Due to their innovative fund structure, ETFs generally do not distribute meaningful capital gains on an annual basis, only their income is distributed. As a result, the investor pays the capital gain tax at the end of the investment period when the ETF is sold. Mutual funds on the other hand are bound by regulations that require distribution of income and capital gains, so the end investor pays tax annually.
We’ve included a side-by-side comparison of two mutual funds and an ETF. This illustration assumes a 10-year investment period and an 8% annualized return, made up of 1.5% income and 6.5% capital gain for each investment. It is assumed that all three investments will distribute 100% of their income annually. However, in this example, the distribution of capital gains will differ between the three. The mutual funds will distribute 33% and 100% of capital gains each year, respectively, and the out-of-pocket tax payment (assuming a blend of long- and short-term rates) will be deducted from the value of the investment. The distribution amounts of 33% and 100% capture most investment strategies seen in mutual funds and should represent two ends of the spectrum. In contrast, ETFs will distribute little if any gains on an annual basis, all of which will be realized at the time of final liquidation. For this reason, the illustration represents 0% distribution of gains for the ETF. Even over this relatively short period of time, the comparison shows the benefits of deferring tax payments and keeping more money growing for longer.

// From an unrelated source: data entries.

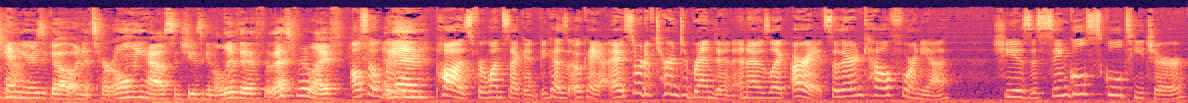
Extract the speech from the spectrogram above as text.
10 Yeah. years ago, and it's her only house, and she was gonna live there for the rest of her life. Also, And wait, then- pause for one second because okay, I sort of turned to Brendan and I was like, all right, so they're in California. She is a single school teacher.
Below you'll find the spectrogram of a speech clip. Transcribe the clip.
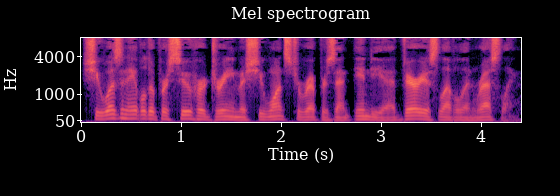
she wasn't able to pursue her dream as she wants to represent India at various level in wrestling.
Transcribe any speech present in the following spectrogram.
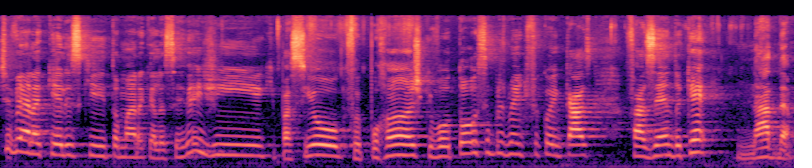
Tiveram aqueles que tomaram aquela cervejinha, que passeou, que foi pro rancho, que voltou, simplesmente ficou em casa fazendo o quê? Nada,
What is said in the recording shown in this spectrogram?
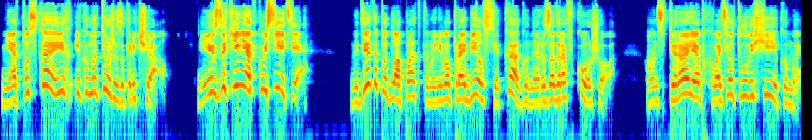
Не отпуская их, Икума тоже закричал. «Языки не откусите!» Где-то под лопатком у него пробился Кагуна, разодрав кожу. Он спиралью обхватил туловище Икумы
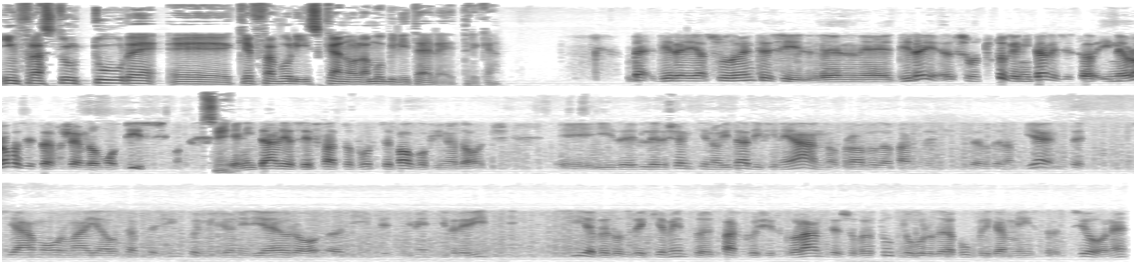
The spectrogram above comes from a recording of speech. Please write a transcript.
infrastrutture eh, che favoriscano la mobilità elettrica. Beh, direi assolutamente sì, direi soprattutto che in, sta, in, Europa si sta facendo moltissimo sì. e in Italia si è fatto forse poco fino ad oggi. E le recenti novità di fine anno proprio da parte del Ministero dell'Ambiente siamo ormai a 85 milioni di euro eh, di investimenti previsti sia per lo svecchiamento del parco circolante, soprattutto quello della pubblica amministrazione,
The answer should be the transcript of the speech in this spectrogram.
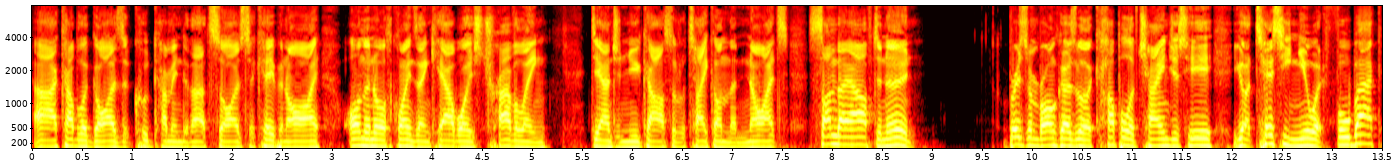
uh, a couple of guys that could come into that side, so keep an eye on the North Queensland Cowboys travelling down to Newcastle to take on the Knights. Sunday afternoon, Brisbane Broncos with a couple of changes here. You got Tesi Niu at fullback.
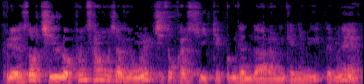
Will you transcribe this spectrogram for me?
그래서 질 높은 상호작용을 지속할 수 있게끔 된다라는 개념이기 때문에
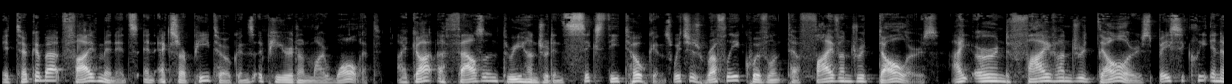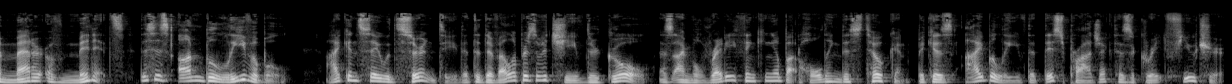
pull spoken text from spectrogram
It took about 5 minutes and XRP tokens appeared on my wallet. I got 1,360 tokens, which is roughly equivalent to $500. I earned $500 basically in a matter of minutes. This is unbelievable. I can say with certainty that the developers have achieved their goal, as I'm already thinking about holding this token because I believe that this project has a great future.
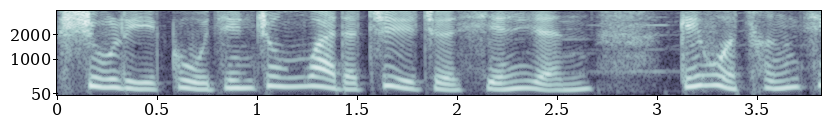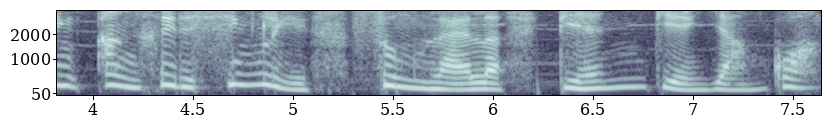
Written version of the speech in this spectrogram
书里古今中外的智者贤人，给我曾经暗黑的心里送来了点点阳光。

At the end of the period and after final liquidation, the difference between the mutual funds and the ETF is 6-17 percentage points of cumulative after-tax return. The tax efficiency of the ETF, on an annualized basis, represents a contribution to performance of 0.58% and 1.58% each year. Presented in terms of dollars, based off an initial investment of $1 million, delaying the realization of capital gains added $56,000 to $162,000 to the portfolio value by the end of the period. Also, the ETF structure gives investors the option to pick the most beneficial year(s) to realize gains. This optionality would improve upon the results shown in our illustration.
We started with a discussion about internal fees, the most visible aspect of cost to an investor, which is front and center on fund evaluation platforms, the media, and even discussions with financial advisors. While controlling internal fees is very important, we would argue tax efficiency is an equally crucial aspect to portfolio evaluation and, if overlooked, may erode wealth with greater severity than fees. Include other aspects like underperformance and the mass below the surface can be 4x to 6x that of internal fees, like we witnessed in 2021. The benefits of ETFs over actively managed mutual funds for taxable accounts are not just theoretical, they are playing out in taxable portfolios every day. The foundation of your investment strategy should be in your best interest, which includes using the cost and tax advantages of ETFs for your taxable portfolios.
MAKING YOUR TAXABLE PORTFOLIO MORE EFFICIENT – ACTION STEPS.
If you have a taxable portfolio managed by an advisor that is invested in mutual funds, especially in active stock picking strategies, we encourage you to:
HPA was built on the tenets of minimizing costs and maximizing tax efficiency while delivering evidence-based investment strategies. Please contact us if you would like us to analyze the cost and tax efficiency of your current portfolio. You’ll be interested to learn what we are able to uncover.
DISCLOSURE: Groups of the “Top” mutual funds were formed based on Morningstar data by sorting active equity focused mutual funds by AUM. Oldest share class was used to generate the average fee. Tax impact estimates assume highest tax bracket. Capital gains that have not been distributed are based on projections for 2021.
Source: BlackRock Advisor Center - Tax Evaluator. All data is as of 11/30/21. Past performance is not indicative of future results.
Call (585) 485-0135 to discuss how a factor-based approach could pay off for you.